Players in between channels are seen as the key to unlocking defences and one of the reasons for the demise of the box-to-box midfielder. “There are trends in football,” says former Roma manager Carlo Mazzone. “This is a time of between-the-lines players. From a classic 4-4-2, we now have a 4-1-1-1-3-0 as we have at Roma.”

“Today’s football is about managing the characteristics of individuals and that’s why you see the proliferation of specialists,” says former AC Milan coach, Arrigo Sacchi.  ”The individual has trumped the collective. But it’s a sign of weakness. It’s reactive, not pro-active.”

“For example, we knew that Zidane, Raul and Figo didn’t track back, so we had to put a guy in front of the back four who would defend,” he said when talking about his stint as Real Madrid’s director of football . “But that’s reactionary football. It doesn’t multiply the players’ qualities exponentially. Which actually is the point of tactics: to achieve this multiplier effect on the players’ abilities. In my football, the regista – the playmaker – is whoever had the ball. But if you have Makelele, he can’t do that. He doesn’t have the ideas to do it, although, of course, he’s great at winning the ball. It’s become all about specialists. Is football a collective and harmonious game? Or is it a question of putting x amount of talented players in and balancing them with y amount of specialists?”

But such defensive midfielder’s can’t have everything. They must be able to pass, be tactically aware and strong in the tackle a difficult equilibrium to find. Sacchi believed in players being able to play a number of positions and hence do more and his AC Milan team played a high pressure game with the team defending in a organised defensive unit. “The trend is to bring the opponents into a defensive block and then aggressively press the ball,” says Gerrard Houllier. Defending is such a way allows for greater balance especially as deep playmakers are converted attacking midfielders in some cases (Pirlo, S. Petrov, Murphy, Scholes, Denilson) and while there is more utilisation of the dual defensive midfield shield that allows organisation.

For Arsenal the departure of Matthieu Flamini has had a great effect;  hardworking and strong positionally and in the tackle as well. The only weakness was his limited technical ability but in his replacement, Denilson can offer more. Like all great defenders, at most times they are not required to even make a tackle to win the ball as his interception stats shows; the Brazilian is second only to Clichy in the league (109 to Clichy’s 118). Playing with much simplicity, Denilson is not the type of player one notices but the work he puts in is tremendous and is also able to initiate attacks. The boy from the favelas in São Paulo can be better and more expansive, but that will come with games and with quality players around him.

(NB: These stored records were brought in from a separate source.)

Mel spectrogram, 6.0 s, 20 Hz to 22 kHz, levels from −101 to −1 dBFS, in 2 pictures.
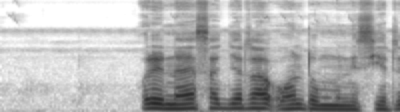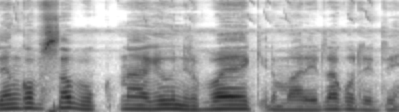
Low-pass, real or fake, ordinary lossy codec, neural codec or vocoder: none; real; none; none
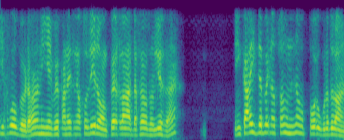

As Wenger says, there may not be too many intelligent tacklers but the player described as “a little bit in between Tomáš Rosický and Gilberto” can be the one to rekindle the lost art of tackling in the midfield.